And why isn’t Amy crying foul with the FBI? Or the Judges? Or the juries overseeing the 174 plus cases she has filed? All of these people are culpable for having harmed Amy by viewing her child rape images. Right? Yet, interestingly enough, Amy has absolutely nothing to say about this clear departure from her post abuse trauma inflicted by those who view her rape images. Amazingly, she appears to glibly accept this legally orchestrated mental harm as one necessary step in the process to creating personal riches and fame. Her actions are consistent with one popular mental health counseling theory, called the behavioral model which has a basis in Learning Theory. Learning Theory says that Amy’s suffering is a learned habit arising from the interaction between external events or stressors and an her personality. For example, because Amy’s lawyers are offering wealth, and the judges are guiding the outcome of the cases, and the juries are giving her what she desires, there is – Ta Da! – no suffering. But, on the other hand, because society has made villains out of the men and women who view child porn images, Amy magically conjures up a whirlwind of mental suffering against them. It’s not rocket science, readers.
And I’m not alone in my position that Amy is a lair and a scoundrel. John Roberts, the Chief Justice of the U.S. Supreme Court, and two other Justices agree with me. In one case before the Court, the Justices (in the dissenting opinion) determined that if they had their way Amy and other money grubbing children like her would get nothing.
Years ago in Indiana, the case law from the courts dictated that hyper-sensitive victims like Amy who could not show physical injury should never gain a monetary advantage from anyone. They were basically of the opinion that state created victims such as Amy are like buses, one comes along every 30 minutes claiming to suffer for some thing or another. In a famous case, Charlie Stuart Oldsmobile, Inc. v. Smith (Ind. 1976) the Indiana Supreme Court held to the rule of law, known as the Impact Rule, that damages for mental suffering by victims are recoverable only when the suffering resulted from a serious physical injury.
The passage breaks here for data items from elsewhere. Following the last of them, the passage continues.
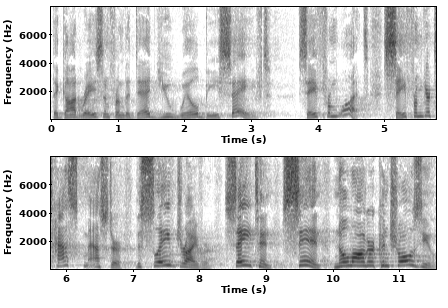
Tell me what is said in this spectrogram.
that God raised him from the dead, you will be saved. Saved from what? Saved from your taskmaster, the slave driver. Satan, sin, no longer controls you.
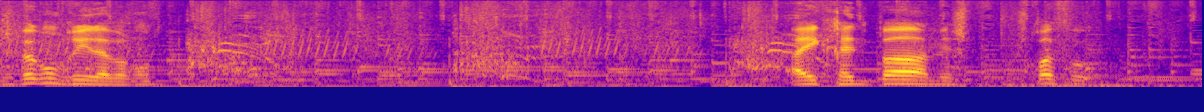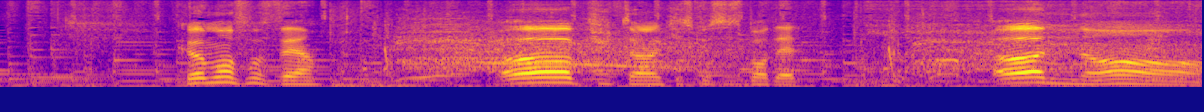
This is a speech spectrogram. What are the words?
J'ai pas compris là par contre. Ah, ils craignent pas, mais je, je crois faut. Comment faut faire? Oh putain, qu'est-ce que c'est ce bordel? Oh non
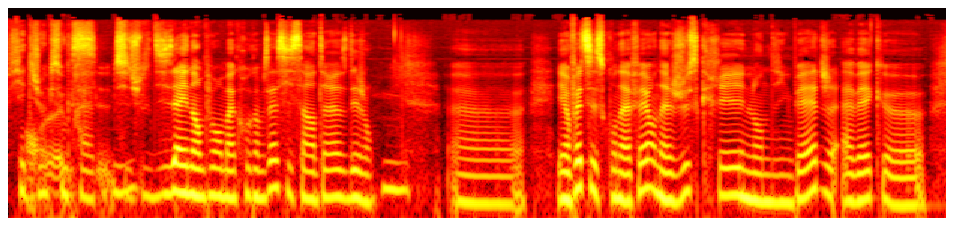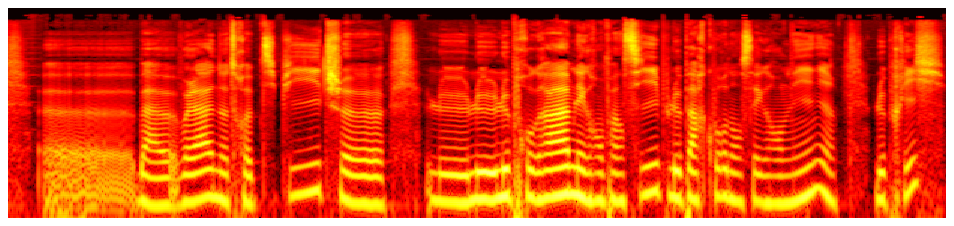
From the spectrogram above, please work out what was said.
Si y a des gens qui sont prêts. Si tu le designs un peu en macro comme ça, si ça intéresse des gens. Mm. Euh, et en fait, c'est ce qu'on a fait. On a juste créé une landing page avec euh, euh, bah, voilà, notre petit pitch, le, le, programme, les grands principes, le parcours dans ses grandes lignes, le prix.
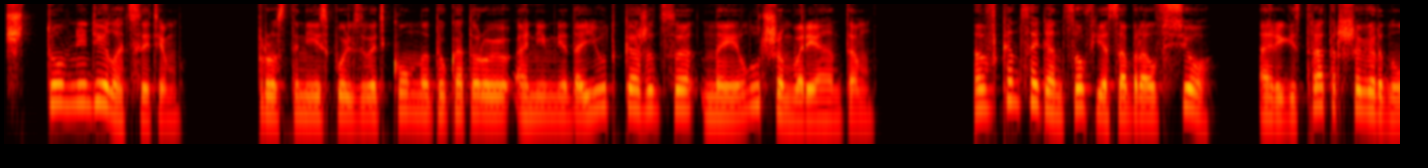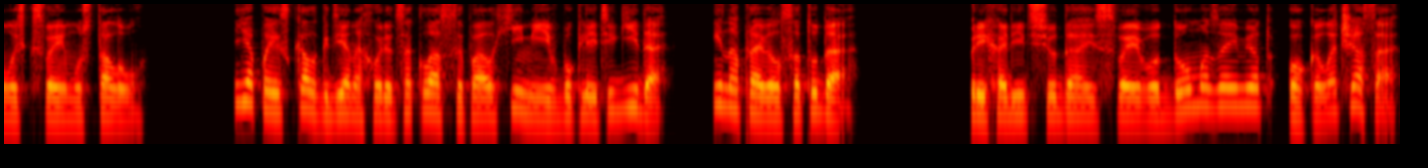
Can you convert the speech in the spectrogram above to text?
Что мне делать с этим? Просто не использовать комнату, которую они мне дают, кажется наилучшим вариантом. В конце концов я собрал все, а регистраторша вернулась к своему столу. Я поискал, где находятся классы по алхимии в буклете гида и направился туда. Приходить сюда из своего дома займет около часа.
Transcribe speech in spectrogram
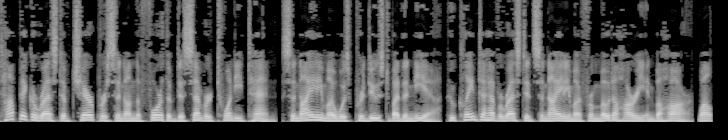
Topic arrest of chairperson On 4 December 2010, Sanayama was produced by the NIA, who claimed to have arrested Sanayama from Motihari in Bihar, while,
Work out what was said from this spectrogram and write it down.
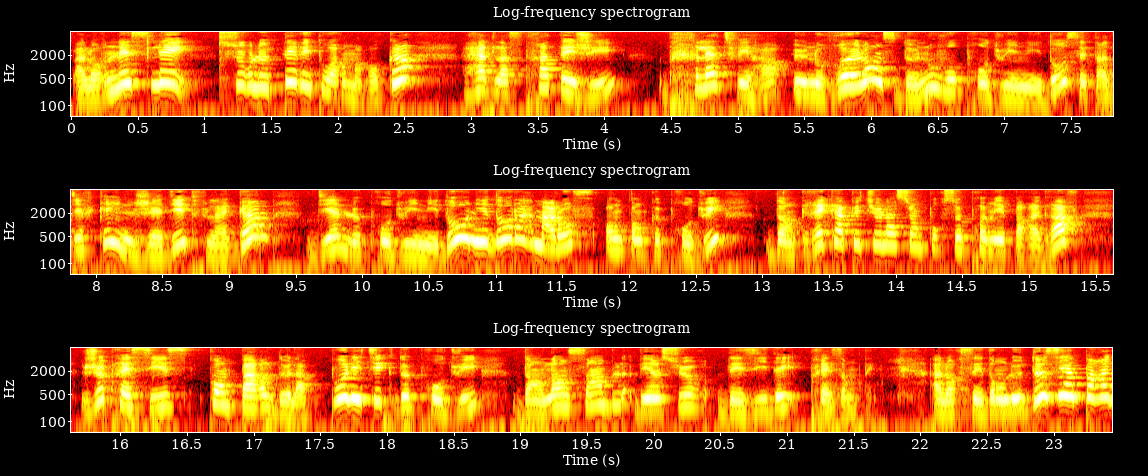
Alors, Nestlé, sur le territoire marocain, a la stratégie دخلت فيها une relance de nouveaux produits Nido c'est-à-dire كاين الجديد في la gamme ديال le produit Nido Nido راه معروف en tant que produit Donc, récapitulation pour ce premier paragraphe. Je précise qu'on parle de la politique de produit dans l'ensemble, bien sûr, des idées présentées. Alors, c'est dans le deuxième paragraphe,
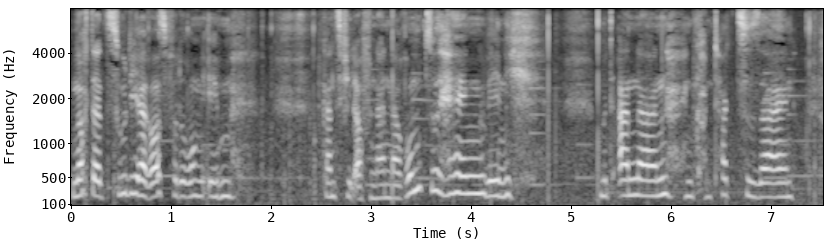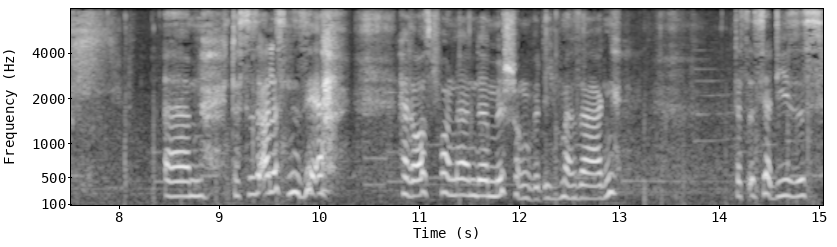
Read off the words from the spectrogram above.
Noch dazu die Herausforderung eben ganz viel aufeinander rumzuhängen, wenig mit anderen in Kontakt zu sein. Ähm, das ist alles eine sehr herausfordernde Mischung, würde ich mal sagen. Das ist ja dieses,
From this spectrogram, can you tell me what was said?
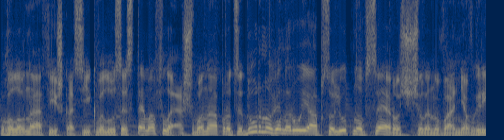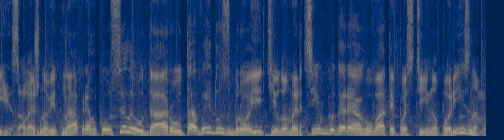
Головна фішка сіквелу система Flash. Вона процедурно генерує абсолютно все розчленування в грі, залежно від напрямку, сили удару та виду зброї. Тіло мерців буде реагувати постійно по-різному.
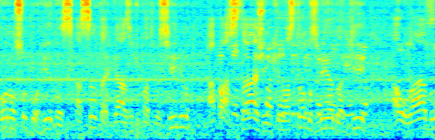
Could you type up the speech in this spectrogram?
foram socorridas à Santa Casa de Patrocínio. A pastagem que nós estamos vendo aqui ao lado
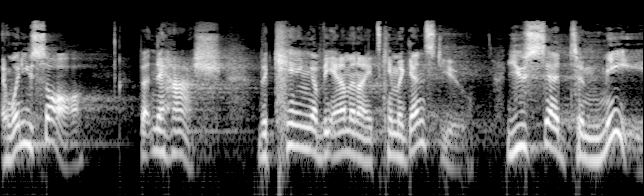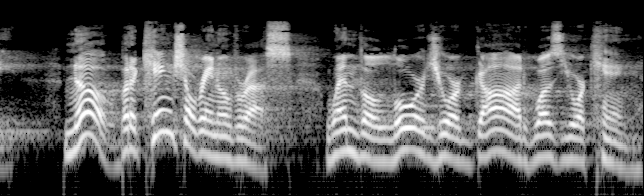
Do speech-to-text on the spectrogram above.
And when you saw that Nahash, the king of the Ammonites, came against you, you said to me, No, but a king shall reign over us, when the Lord your God was your king.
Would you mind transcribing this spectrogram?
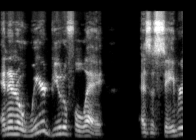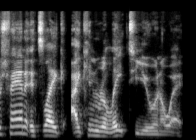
and in a weird, beautiful way, as a Sabres fan, it's like I can relate to you in a way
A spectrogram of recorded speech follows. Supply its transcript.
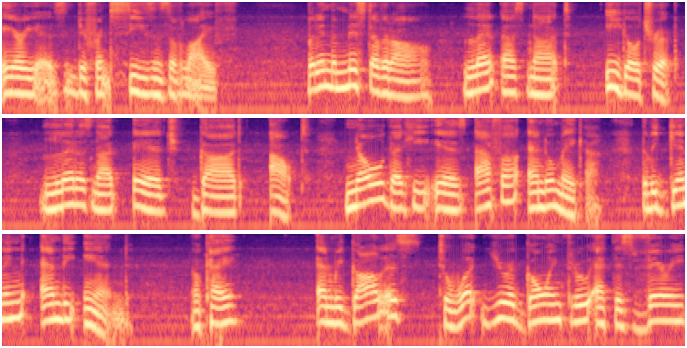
areas, in different seasons of life. But in the midst of it all, let us not ego trip. Let us not edge God out. Know that He is Alpha and Omega the beginning and the end. Okay? And regardless to what you're going through at this very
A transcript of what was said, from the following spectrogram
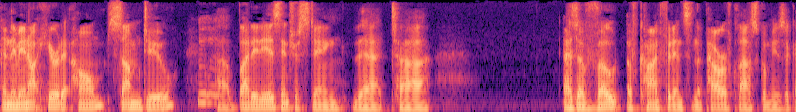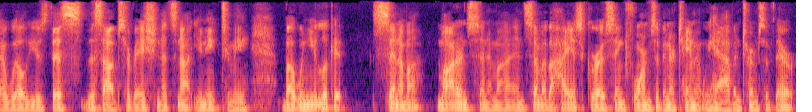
and they may not hear it at home. Some do, mm-hmm. uh, but it is interesting that uh, as a vote of confidence in the power of classical music, I will use this this observation. It's not unique to me, but when you look at cinema, modern cinema, and some of the highest grossing forms of entertainment we have in terms of their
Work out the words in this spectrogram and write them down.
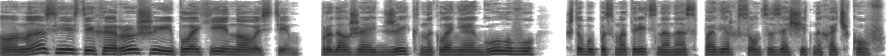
«У нас есть и хорошие, и плохие новости», продолжает Джейк, наклоняя голову, чтобы посмотреть на нас поверх солнцезащитных очков.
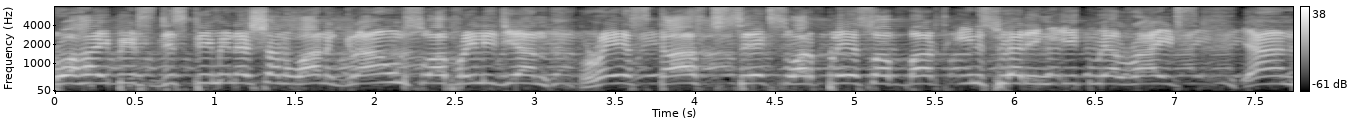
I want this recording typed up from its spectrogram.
prohibits discrimination on grounds of religion, race, caste, sex or place of birth, ensuring equal rights and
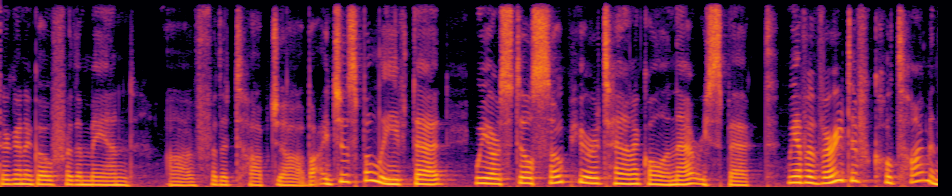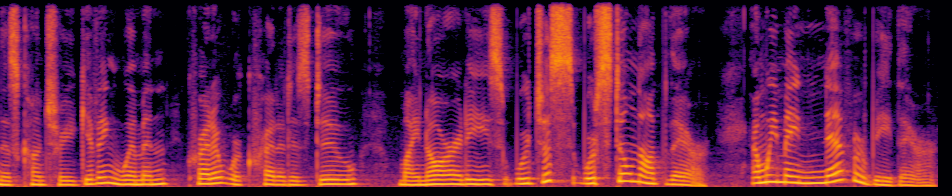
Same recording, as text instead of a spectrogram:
they're going to go for the man uh, for the top job. I just believe that we are still so puritanical in that respect. We have a very difficult time in this country giving women credit where credit is due, minorities. We're just we're still not there, and we may never be there.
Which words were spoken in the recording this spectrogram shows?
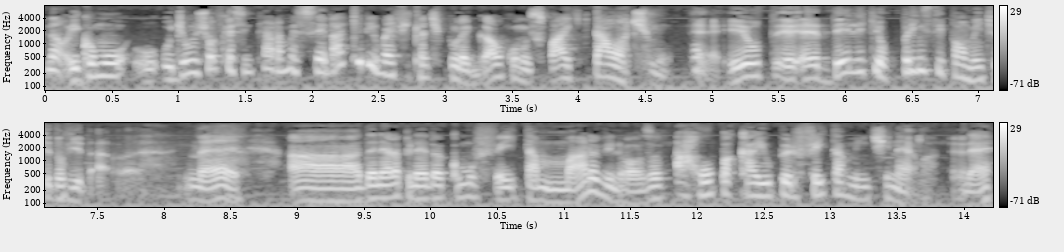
Não, e como o, John Cho fica assim, cara, mas será que ele vai ficar, tipo, legal como Spike? Tá ótimo. É, eu, é dele que eu principalmente duvidava. Né? A Daniela Pineda, como feita, maravilhosa. A roupa caiu perfeitamente nela, é. né?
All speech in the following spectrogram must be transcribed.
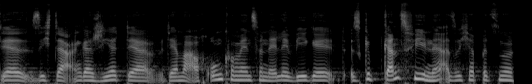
der sich da engagiert, der, der mal auch unkonventionelle Wege, es gibt ganz viel, ne? also ich habe jetzt nur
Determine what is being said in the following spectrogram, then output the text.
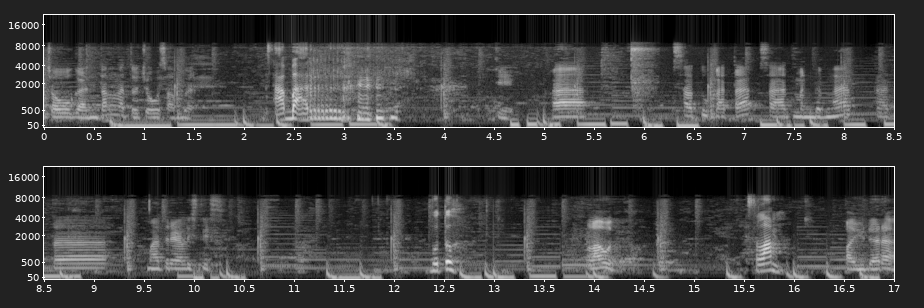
Cowok ganteng atau cowok sabar? sabar Oke. Ah, satu kata saat mendengar kata materialistis. butuh Laut, selam payudara,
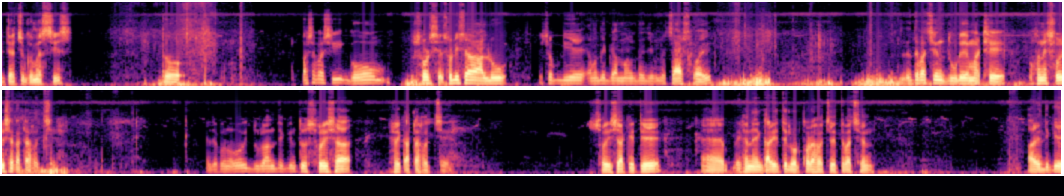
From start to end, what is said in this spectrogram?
এটা হচ্ছে গমের শীষ। তো পাশাপাশি গম, সরষে, সরিষা, আলু এসব নিয়ে আমাদের গ্রাম বাংলাতে যেগুলো চাষ হয়, দেখতে পাচ্ছেন দূরে মাঠে ওখানে সরিষা কাটা হচ্ছে। দেখুন, ওই দূরান্তে কিন্তু সরিষা এখানে কাটা হচ্ছে। সরিষা কেটে এখানে গাড়িতে লোড করা হচ্ছে, দেখতে পাচ্ছেন। আর এদিকে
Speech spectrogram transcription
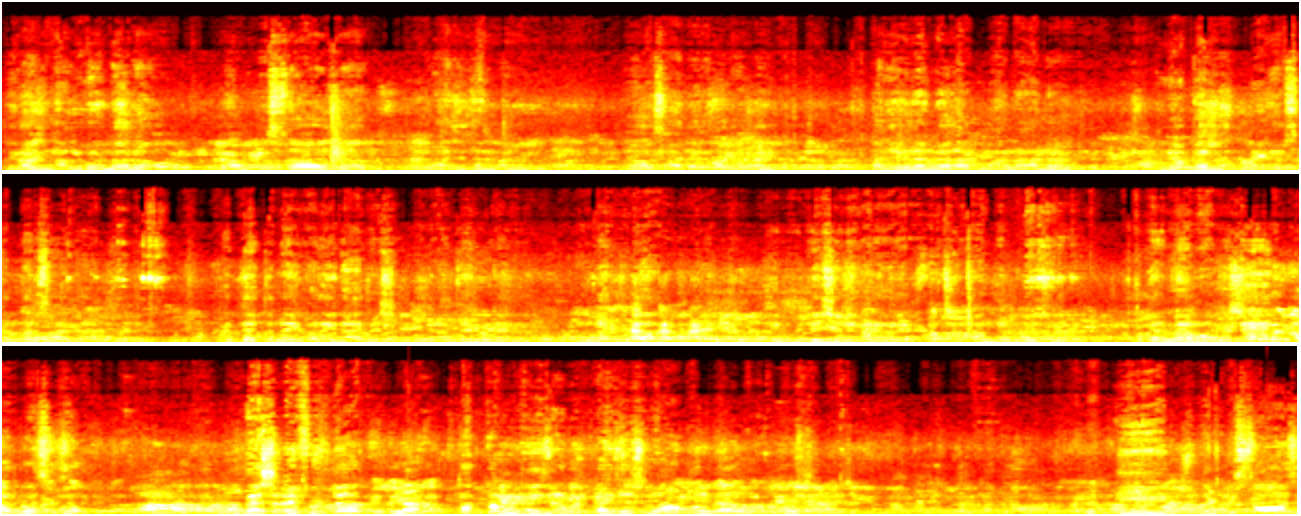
ఈరోజు నల్గొండలో పిస్తా హౌస్ మాజీ దానికి సహకారం అదేవిధంగా మా నాన్న లోకల్ లీడర్స్ అందరూ సహకారంతో పెద్ద ఎత్తున ఇవాళ ఇనాగ్రేషన్ ప్రోగ్రామ్ జరిగినది అందరూ కూడా ఇన్విటేషన్ ఎవరెవరికి వచ్చిన అందరికీ వచ్చింది ఇక్కడ మేము పర్పస్ బెస్ట్ ఫుడ్ తక్కువ రీజనబుల్ ప్రైజెస్లో ఈ పిస్తా హౌస్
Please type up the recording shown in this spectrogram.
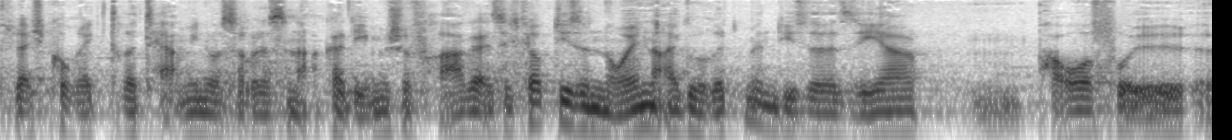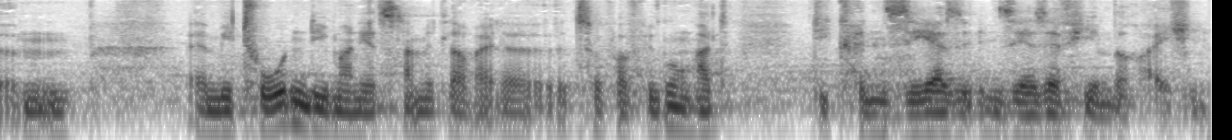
vielleicht korrektere Terminus, aber das ist eine akademische Frage. Also ich glaube, diese neuen Algorithmen, diese sehr powerful ähm, äh, Methoden, die man jetzt da mittlerweile äh, zur Verfügung hat, die können sehr in sehr sehr vielen Bereichen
The rationale behind this rule was that absent physical injury, mental anguish is speculative, subject to exaggeration, likely to lead to fictitious claims, and often so unforeseeable that there is no rational basis for awarding damages.
Steven W. Chase, 58, of Naples, Florida, was the mastermind behind Playpen. He created the site in August 2014 on the Tor network, an open network on the Internet where users can communicate anonymously through “hidden service” websites—where criminal activity is not uncommon. Chase ran the Playpen website, where members uploaded and viewed tens of thousands of postings of young victims, indexed by age, sex, and the type of sexual activity involved.
As of May 4, 2017, Operation Pacifier has produced the following results:
- At least 350 U.S.-based individuals arrested
- 25 producers of child pornography prosecuted
- 51 hands-on abusers prosecuted
- 55 American children successfully identified or rescued
- 548 international arrests, with 296 sexually abused children identified or rescued
For more information surrounding the dragnet, read a europol.europa.eu article.